» EXERCISE DIRECTIONS
Copy the listing verbatim, excluding any images found in it.

• • •

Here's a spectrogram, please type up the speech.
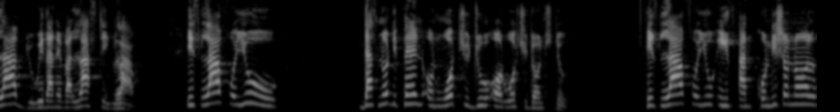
loved you with an everlasting love. His love for you does not depend on what you do or what you don't do. His love for you is unconditional.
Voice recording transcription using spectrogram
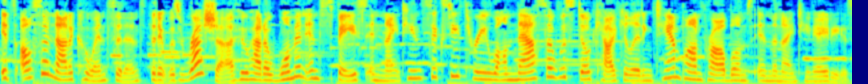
it's also not a coincidence that it was Russia who had a woman in space in 1963 while NASA was still calculating tampon problems in the 1980s.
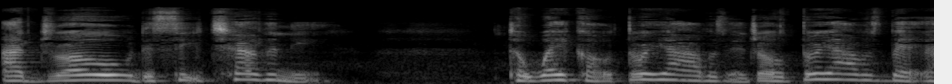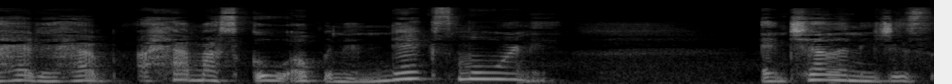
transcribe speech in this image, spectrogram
I drove to see Chelony to Waco three hours and drove three hours back. I had to have I had my school open the next morning. And Chelony just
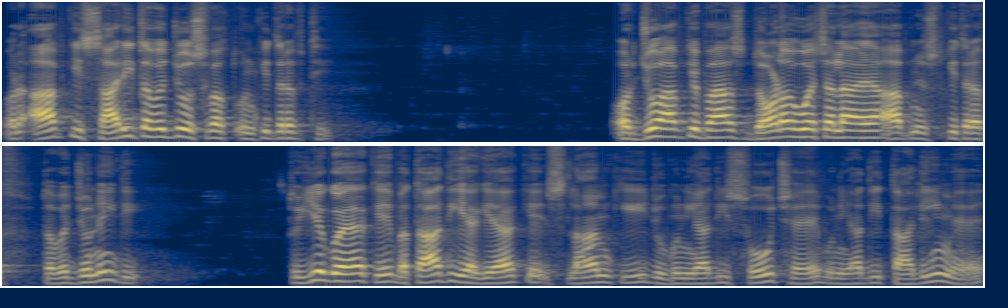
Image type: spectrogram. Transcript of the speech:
اور آپ کی ساری توجہ اس وقت ان کی طرف تھی۔ اور جو آپ کے پاس دوڑا ہوا چلا آیا، آپ نے اس کی طرف توجہ نہیں دی۔ تو یہ گویا کہ بتا دیا گیا کہ اسلام کی جو بنیادی سوچ ہے، بنیادی تعلیم ہے،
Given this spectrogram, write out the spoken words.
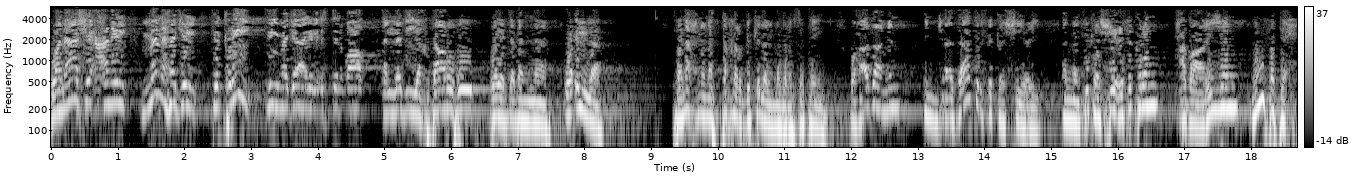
وناشئ عن المنهج الفكري في مجال الاستنباط الذي يختاره ويتبناه. وإلا فنحن نفتخر بكلا المدرستين. وهذا من إنجازات الفكر الشيعي أن الفكر الشيعي فكر حضاري منفتح.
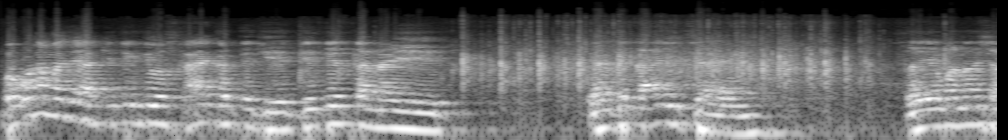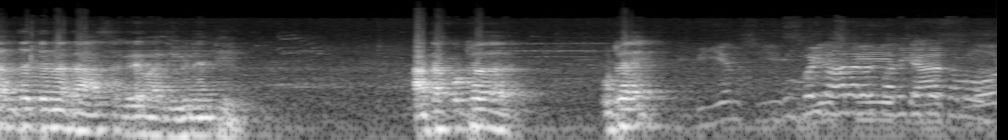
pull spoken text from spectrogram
बघू ना म्हणजे मजा किती दिवस काय करते ते देतेत का नाही? यांची काय इच्छा आहे? संयमानं शांततेनं राहा सगळे माझी विनंती. आता कुठं कुठं आहे बीएमसी मुंबई महानगरपालिकेच्या समोर.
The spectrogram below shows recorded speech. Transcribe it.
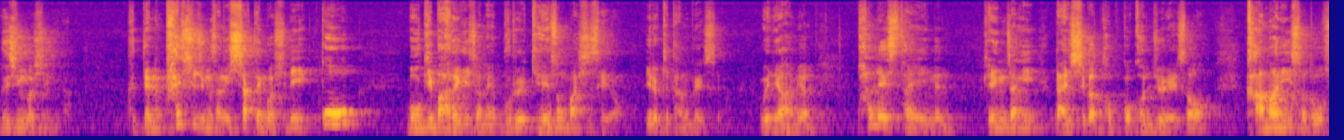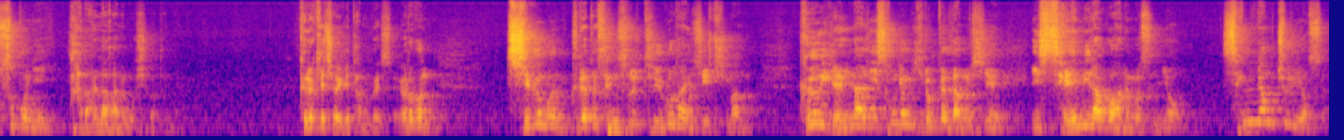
늦은 것입니다. 그때는 탈수 증상이 시작된 것이니 꼭 목이 마르기 전에 물을 계속 마시세요. 이렇게 당부했어요. 왜냐하면 팔레스타인은 굉장히 날씨가 덥고 건조해서 가만히 있어도 수분이 다 날아가는 곳이거든요. 그렇게 저에게 당부했어요. 여러분, 지금은 그래도 생수를 들고 다닐 수 있지만 그 옛날 이 성경이 기록된 당시에 이 샘이라고 하는 것은요, 생명줄이었어요.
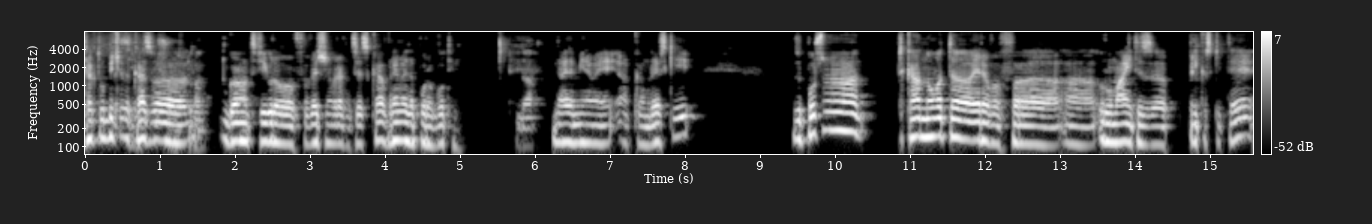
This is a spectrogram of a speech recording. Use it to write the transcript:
Както обича да казва главната фигура в вечния враг на ЦСКА, време е да поработим. Да. Дай да минем към Левски. Започна така новата ера в а, а, романите за приказките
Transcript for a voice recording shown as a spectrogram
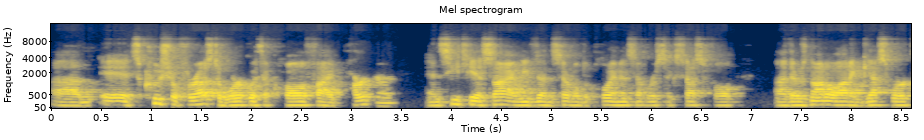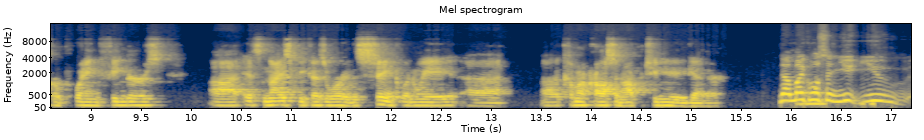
um, it's crucial for us to work with a qualified partner. And CTSI, we've done several deployments that were successful. Uh, there's not a lot of guesswork or pointing fingers. Uh, it's nice because we're in sync when we uh, uh, come across an opportunity together. Now, Mike Wilson, you you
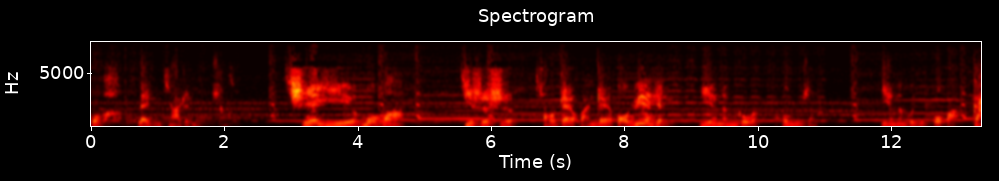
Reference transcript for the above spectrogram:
佛法来与家人相处，潜移默化，即使是讨债还债、抱怨的，也能够啊和睦相处，也能够以佛法感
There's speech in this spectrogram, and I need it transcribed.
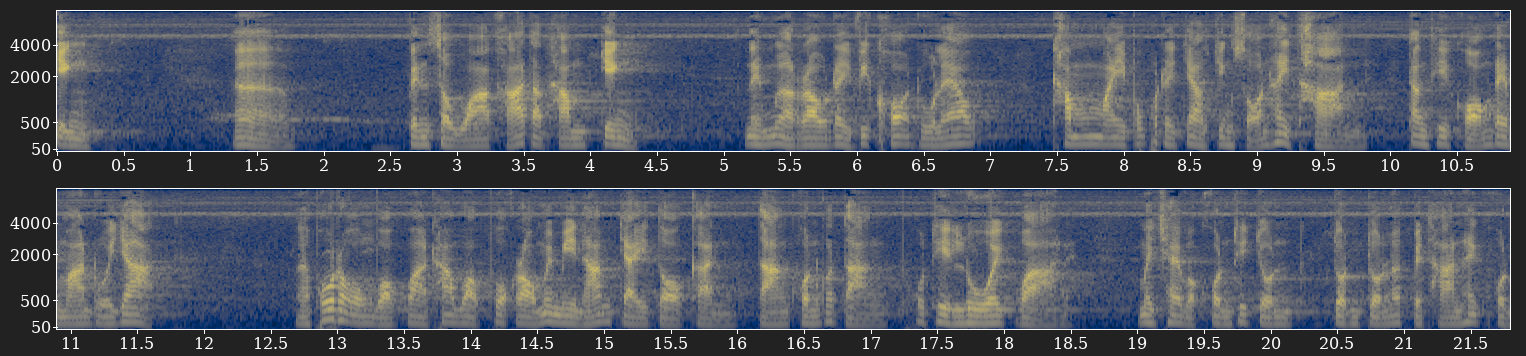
จริงเเป็นสวาขาตธรรมจริง ในเมื่อเราได้วิเคราะห์ดูแล้วทำไมพระพุทธเจ้าจึงสอนให้ทาน ทั้งที่ของได้มาโดยยากพระองค์บอกว่าถ้าว่าพวกเราไม่มีน้ำใจต่อกัน ต่างคนก็ต่างผู้ที่รวยกว่า ไม่ใช่ว่าคนที่จนจนจนแล้วไปทานให้คน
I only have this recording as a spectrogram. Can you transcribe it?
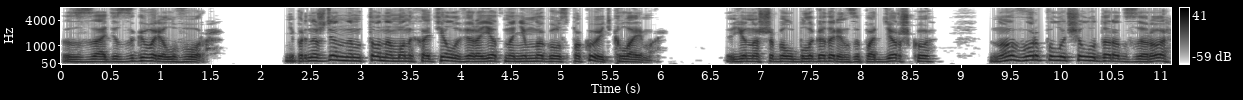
Сзади заговорил вор. Непринужденным тоном он хотел, вероятно, немного успокоить Клайма. Юноша был благодарен за поддержку, но вор получил удар от Зеро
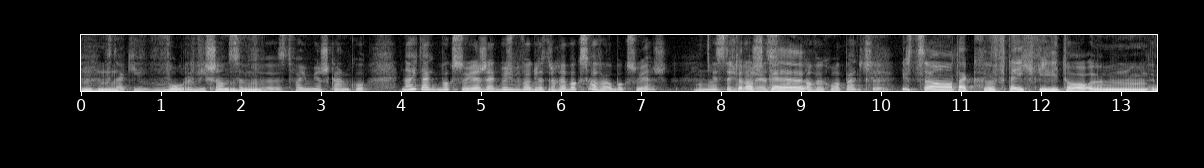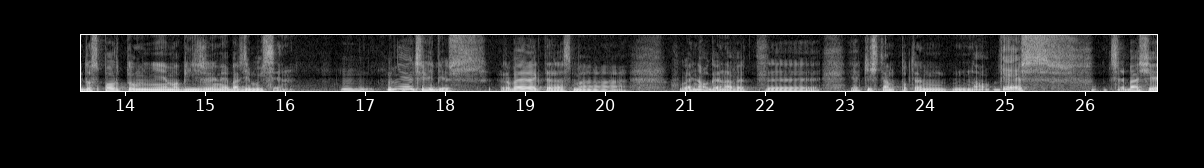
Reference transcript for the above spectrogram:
w taki wór wiszący w, w twoim mieszkanku. No i tak boksujesz, jakbyś w ogóle trochę boksował. Boksujesz? Jesteś w ogóle troszkę- sportowy chłopak? Czy... Wiesz co, tak w tej chwili to ym, do sportu mnie mobilizuje najbardziej mój syn. Nie, czyli wiesz, rowerek teraz ma hulajnogę nawet, y, jakieś tam potem, no wiesz, trzeba się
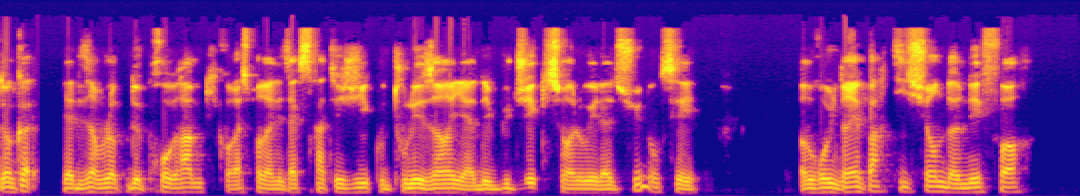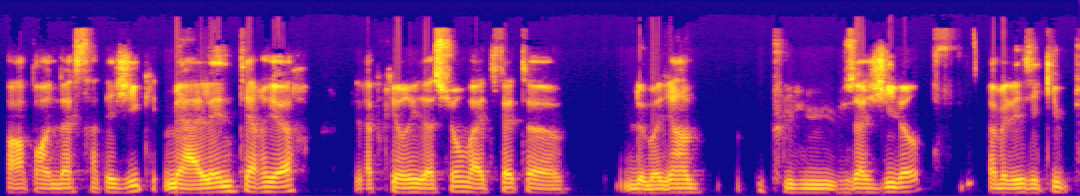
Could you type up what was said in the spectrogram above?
Donc, il y a des enveloppes de programmes qui correspondent à des axes stratégiques où tous les ans, il y a des budgets qui sont alloués là-dessus. Donc, c'est en gros une répartition d'un effort par rapport à un axe stratégique, mais à l'intérieur, la priorisation va être faite euh, de manière plus agile hein, avec les équipes.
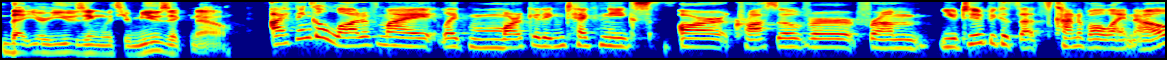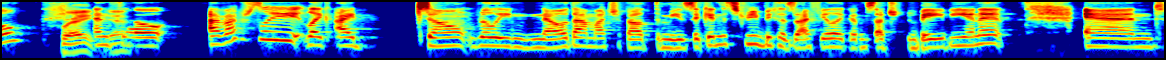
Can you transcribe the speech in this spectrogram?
that you're using with your music now? I think a lot of my like marketing techniques are crossover from YouTube because that's kind of all I know. Right. And yeah. so I've actually like I don't really know that much about the music industry because I feel like I'm such a baby in it. And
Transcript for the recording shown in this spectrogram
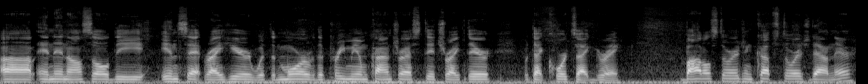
Uh, and then also the inset right here with the more of the premium contrast stitch right there with that quartzite gray. Bottle storage and cup storage down there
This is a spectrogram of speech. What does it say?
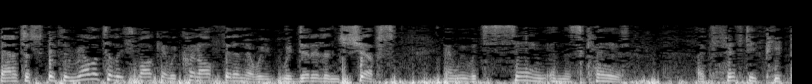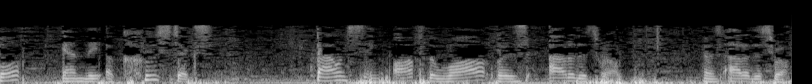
And it's a, it's a relatively small cave. We couldn't all fit in there. We, we did it in shifts. And we would sing in this cave, like 50 people, and the acoustics bouncing off the wall was out of this world. It was out of this world.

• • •

» RESPONSE TO THE EXERCISE
Here's a spectrogram, please type up the speech.
loved you with an everlasting love. His love for you does not depend on what you do or what you don't do. His love for you is unconditional.
Voice recording transcription using spectrogram
it's also not a coincidence that it was Russia who had a woman in space in 1963 while NASA was still calculating tampon problems in the 1980s.
transcribe speech in this image, spectrogram
I drove to see Chelony to Waco three hours and drove three hours back. I had to have I had my school open the next morning. And Chelony just
Image type: spectrogram. Transcript of the speech:
اور آپ کی ساری توجہ اس وقت ان کی طرف تھی۔ اور جو آپ کے پاس دوڑا ہوا چلا آیا، آپ نے اس کی طرف توجہ نہیں دی۔ تو یہ گویا کہ بتا دیا گیا کہ اسلام کی جو بنیادی سوچ ہے، بنیادی تعلیم ہے،
Given this spectrogram, write out the spoken words.
وناشئ عن المنهج الفكري في مجال الاستنباط الذي يختاره ويتبناه. وإلا فنحن نفتخر بكلا المدرستين. وهذا من إنجازات الفكر الشيعي أن الفكر الشيعي فكر حضاري منفتح.
pull spoken text from spectrogram
बघू ना म्हणजे मजा किती दिवस काय करते ते देतेत का नाही? यांची काय इच्छा आहे? संयमानं शांततेनं राहा सगळे माझी विनंती. आता कुठं कुठं आहे बीएमसी मुंबई महानगरपालिकेच्या समोर.
The spectrogram below shows recorded speech. Transcribe it.
늦은 것입니다. 그때는 탈수 증상이 시작된 것이니 꼭 목이 마르기 전에 물을 계속 마시세요. 이렇게 당부했어요. 왜냐하면 팔레스타인은 굉장히 날씨가 덥고 건조해서 가만히 있어도 수분이 다 날아가는 곳이거든요. 그렇게 저에게 당부했어요. 여러분, 지금은 그래도 생수를 들고 다닐 수 있지만 그 옛날 이 성경이 기록된 당시에 이 샘이라고 하는 것은요, 생명줄이었어요.
This is a spectrogram of a speech recording. Use it to write the transcript:
Както обича да казва главната фигура в вечния враг на ЦСКА, време е да поработим. Да. Дай да минем към Левски. Започна така новата ера в а, а, романите за приказките
Transcript for a voice recording shown as a spectrogram
um, it's crucial for us to work with a qualified partner. And CTSI, we've done several deployments that were successful. Uh, there's not a lot of guesswork or pointing fingers. Uh, it's nice because we're in sync when we uh, uh, come across an opportunity together. Now, Mike Wilson, you you
Reference transcript for the above spectrogram:
佛法来与家人相处，潜移默化，即使是讨债还债、抱怨的，也能够啊和睦相处，也能够以佛法感
There's speech in this spectrogram, and I need it transcribed.
จริงเเป็นสวาขาตธรรมจริง ในเมื่อเราได้วิเคราะห์ดูแล้วทำไมพระพุทธเจ้าจึงสอนให้ทาน ทั้งที่ของได้มาโดยยากพระองค์บอกว่าถ้าว่าพวกเราไม่มีน้ำใจต่อกัน ต่างคนก็ต่างผู้ที่รวยกว่า ไม่ใช่ว่าคนที่จนจนจนแล้วไปทานให้คน
I only have this recording as a spectrogram. Can you transcribe it?
Сзади заговорил вор. Непринужденным тоном он хотел, вероятно, немного успокоить Клайма. Юноша был благодарен за поддержку, но вор получил удар от Зеро
Reference transcript for the above spectrogram:
w taki wór wiszący w, w twoim mieszkanku. No i tak boksujesz, jakbyś w ogóle trochę boksował. Boksujesz? Jesteś w ogóle troszkę- sportowy chłopak? Czy... Wiesz co, tak w tej chwili to ym, do sportu mnie mobilizuje najbardziej mój syn. Nie, czyli wiesz, rowerek teraz ma hulajnogę nawet, y, jakieś tam potem, no wiesz, trzeba się
Could you type up what was said in the spectrogram above?
Donc, il y a des enveloppes de programmes qui correspondent à des axes stratégiques où tous les ans, il y a des budgets qui sont alloués là-dessus. Donc, c'est en gros une répartition d'un effort par rapport à un axe stratégique, mais à l'intérieur, la priorisation va être faite euh, de manière plus agile hein, avec les équipes.
Can you transcribe the speech in this spectrogram?
that you're using with your music now? I think a lot of my like marketing techniques are crossover from YouTube because that's kind of all I know. Right. And yeah. so I've actually like I don't really know that much about the music industry because I feel like I'm such a baby in it. And
Transcript for the recording shown in this spectrogram
Uh, and then also the inset right here with the more of the premium contrast stitch right there with that quartzite gray. Bottle storage and cup storage down there
This is a spectrogram of speech. What does it say?
And it's a, it's a relatively small cave. We couldn't all fit in there. We, we did it in shifts. And we would sing in this cave, like 50 people, and the acoustics bouncing off the wall was out of this world. It was out of this world.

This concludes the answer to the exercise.